From the keeper of lists website:1. The check is in the mail.2. I'll respect you in the morning.3. I'm from your government, and I am here to help you.4. It's only a cold sore.5. You get this one, I'll pay next time.6. My wife doesn't understand me.7. Trust me, I'll take care of everything.8. Of course I love you.9. I am getting a divorce.10. Drinking? Why, no, Officer.11. I never inhaled.12. It's not the money, it's the principle of the thing.13. I never watch television except for PBS.14. ...but we can still be good friends.15. She means nothing to me.16. Dont worry, I can go another 20 miles when the gauge is on "empty."17. I gave at the office.18. Don't worry, he's never bitten anyone.19. I'll call you later.20. We'll release the upgrade by the end of the year.21. Read my lips: no new taxes22. I've never done anything like this before23. Now, I'm going to tell you the truth24. It's supposed to make that noise.25. I *love* your new _____!26. ...then take a left. You can't miss it.27. Yes, I did.28. Don't worry, it's OK -- I'm sterile.29. I won't come in your mouth.30. You can keep your doctor.New list addition:31. Buy our company stock, we will cover your losses.

OccamsCrazor Fri, 06/09/2017 - 12:08 Permalink

Chinese companies are corrupt as all fuck.  They dont give a shit about their employees, and won't ever pay back any losses.  They just want their stock falliciously propped by any means, even if it involves bankrupting employee's lives and futures.   I deal with Chinese companies and they all suck dick. They lie and deceive, and say they give you warranty, but never do, for the shit ass crap products they make.  Build your own stuff and buy US.  

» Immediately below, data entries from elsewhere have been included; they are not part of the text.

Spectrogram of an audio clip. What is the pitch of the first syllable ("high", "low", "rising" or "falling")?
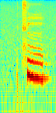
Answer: low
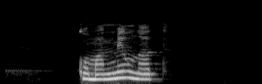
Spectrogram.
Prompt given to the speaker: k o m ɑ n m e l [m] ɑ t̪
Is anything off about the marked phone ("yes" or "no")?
yes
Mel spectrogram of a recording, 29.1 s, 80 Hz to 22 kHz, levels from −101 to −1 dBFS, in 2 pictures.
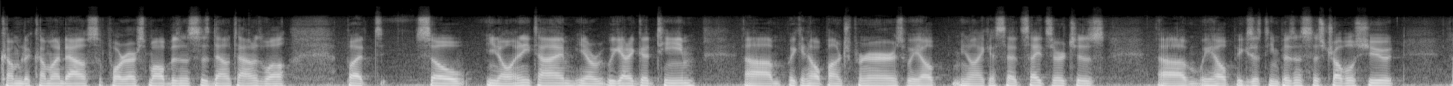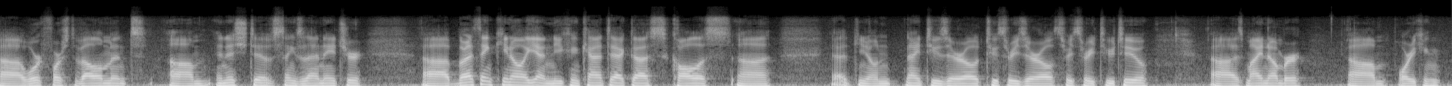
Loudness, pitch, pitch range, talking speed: -19 LUFS, 110 Hz, 105-115 Hz, 165 wpm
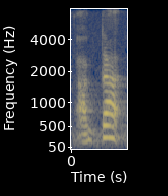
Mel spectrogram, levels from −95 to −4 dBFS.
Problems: low volume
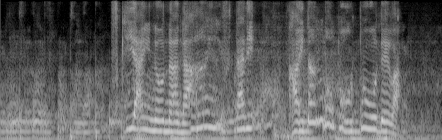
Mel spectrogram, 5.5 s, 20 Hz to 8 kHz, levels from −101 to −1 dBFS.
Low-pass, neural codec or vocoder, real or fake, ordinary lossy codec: none; codec, 16 kHz, 4.8 kbps, FACodec; fake; none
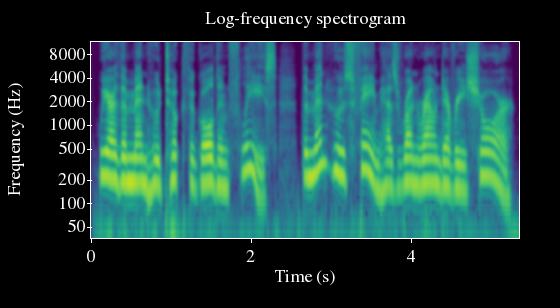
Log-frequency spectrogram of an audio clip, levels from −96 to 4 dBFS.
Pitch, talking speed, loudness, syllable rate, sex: 195 Hz, 200 wpm, -17 LUFS, 5.2 syllables/s, female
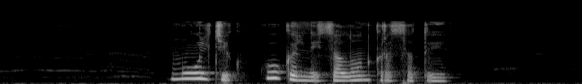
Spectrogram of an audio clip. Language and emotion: Russian, sad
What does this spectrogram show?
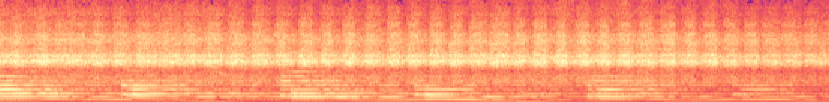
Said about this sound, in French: à chaque fois que je te pose cette question, il y a des cloches qui se mettent à sonner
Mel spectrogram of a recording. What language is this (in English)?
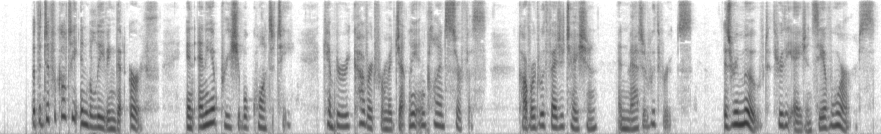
English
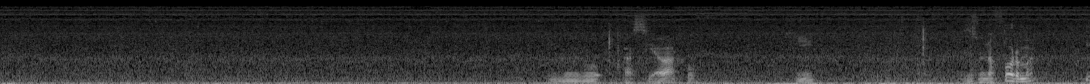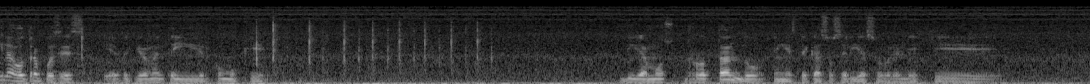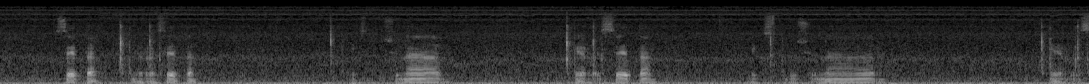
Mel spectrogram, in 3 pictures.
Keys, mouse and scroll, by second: 1.8 click, 3.4 click, 3.8 click, 4.6 click, 5.5 right click, 6.4 e, 8.1-9.7 drag, 10.8-11.8 drag, 12.0 shift+click, 13.9 ctrl+z, 20.8-22.7 drag, 23.0-24.0 typing, 24.7 click, 25.3 e, 27.0 click, 27.5-28.4 typing, 29.1 click, 29.7 e, 31.9 click, 32.4 r.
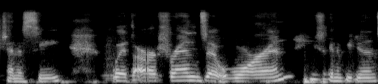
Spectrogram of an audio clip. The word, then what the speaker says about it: Warren: completely off topic, but did you know that Warren is a single syllable word? Because you say it very Southern. You go Warren. Warren? You make a single syllable word 2 syllables, and I love it.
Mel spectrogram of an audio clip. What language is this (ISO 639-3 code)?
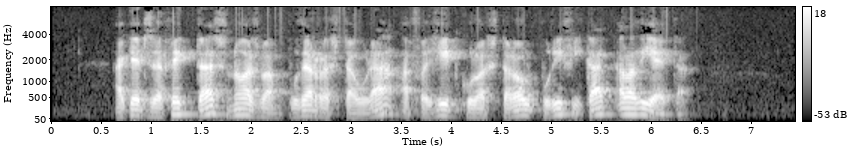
cat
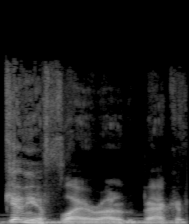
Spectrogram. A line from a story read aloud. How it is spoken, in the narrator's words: she rasps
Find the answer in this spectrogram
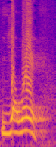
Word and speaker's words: Yahweh: YHWH, pinopronounce po yan na Yahweh.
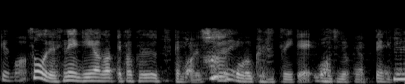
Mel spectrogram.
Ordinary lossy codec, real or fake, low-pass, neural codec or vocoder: none; fake; 5.4 kHz; codec, 44.1 kHz, 1.7 kbps, Pupu-Codec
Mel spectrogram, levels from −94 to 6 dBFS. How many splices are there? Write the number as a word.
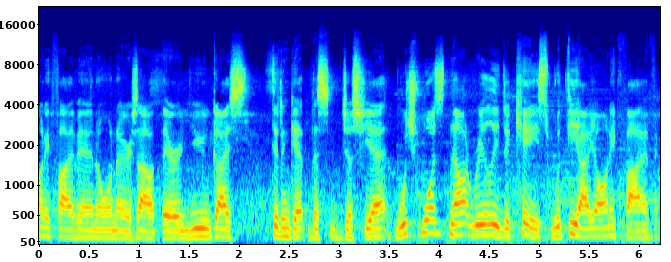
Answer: one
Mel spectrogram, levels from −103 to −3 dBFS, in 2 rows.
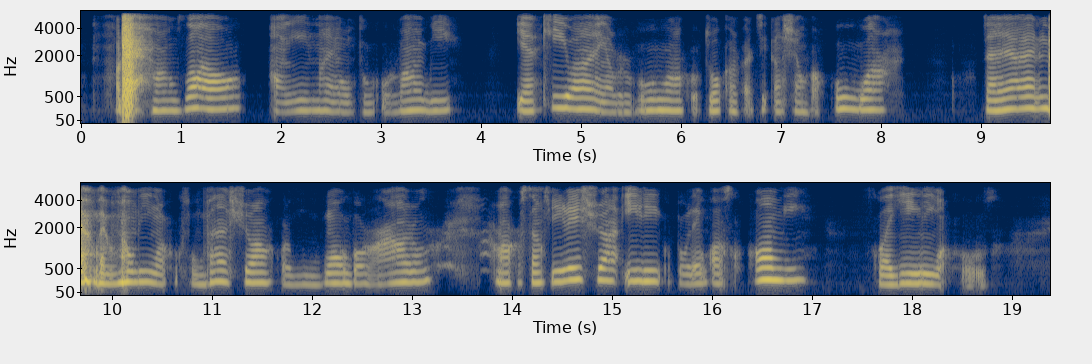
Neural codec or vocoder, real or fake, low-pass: autoencoder, 44.1 kHz, a latent of 192 numbers a frame, MeloTTS; fake; 5.4 kHz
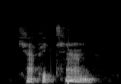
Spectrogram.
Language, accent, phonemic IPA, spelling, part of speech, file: English, Southern England, /kæpɪˈtæn/, capitan, noun, LL-Q1860 (eng)-capitan.wav
- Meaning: Captain (in Spanish-speaking contexts)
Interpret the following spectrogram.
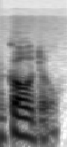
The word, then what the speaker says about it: Godot: Uh, the most important one of all is waiting for Godot. Now the T is silent, okay? So waiting for Godot, not Godot.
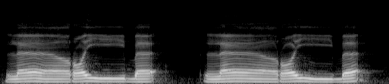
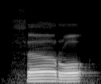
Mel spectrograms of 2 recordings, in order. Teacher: Huruf ra pada kedua kata tersebut memiliki harokat fathah, maka harus ditebalkan ro.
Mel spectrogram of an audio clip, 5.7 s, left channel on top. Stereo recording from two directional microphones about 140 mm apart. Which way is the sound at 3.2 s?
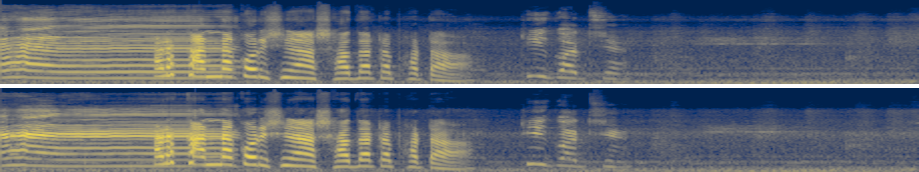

rf80412 OccamsCrazor Fri, 06/09/2017 - 12:26 Permalink

They just want their stock falliciously propped by any means, even if it involves bankrupting employee's lives and futures. 

Western companies do the same thing.  Every action they take is about pumping their stock price, no matter the cost in body and soul to their employees and even no matter the cost to the long-term health of the company.

In reply to by OccamsCrazor

gregga777 Fri, 06/09/2017 - 12:08 Permalink

"At the end of March, Xiao Fen, the company's chairman and top shareholder with a 44.5% stake, or 416.4 million shares, had put up 84% of his holding as collateral for a loan, the company said. It did not say what the loan was for." It's probably for real estate in Toronto he hopes to use as a place to stash his loot.   

Kayman gregga777 Fri, 06/09/2017 - 13:11 Permalink

Canada is corrupt. Houses the Clinton Giustra anonymous foreign bribe fund. And loves enriching their top elitists via dirty money from China.Oh, and a government study says only 5% of real estate sales in Vancouver and Toronto are to foreigners.(See- "I promise not to come in you mouth" for clarification.)

In reply to by gregga777

therover Fri, 06/09/2017 - 12:16 Permalink

Lets make a bet within 3-6 months (if not already) the terms and conditions of employment are a mandatory payroll deduction into the stock plan. 

Dragon HAwk Fri, 06/09/2017 - 12:29 Permalink

Blatant red Flag,  i remember when  cough cough ( TYCO ) pulled that trick when they took over our company..  I swear the guy who gave the welcoming adress was the same one to go to Prison..

Last of the Mi… Fri, 06/09/2017 - 12:43 Permalink

Not a big deal. I remember working for a large box store here in town a few years ago. It was obvious they were going down, we couldn't get merchandise from the warehouse because vendors had cut them off. Just before the whole thing went under management was going around encouraging employees to buy stock with their retirement funds and had a form to sign to do it. Gamble 25 years of retirement away with one form. Some actually did it "to save the company". There is a sucker born every minute.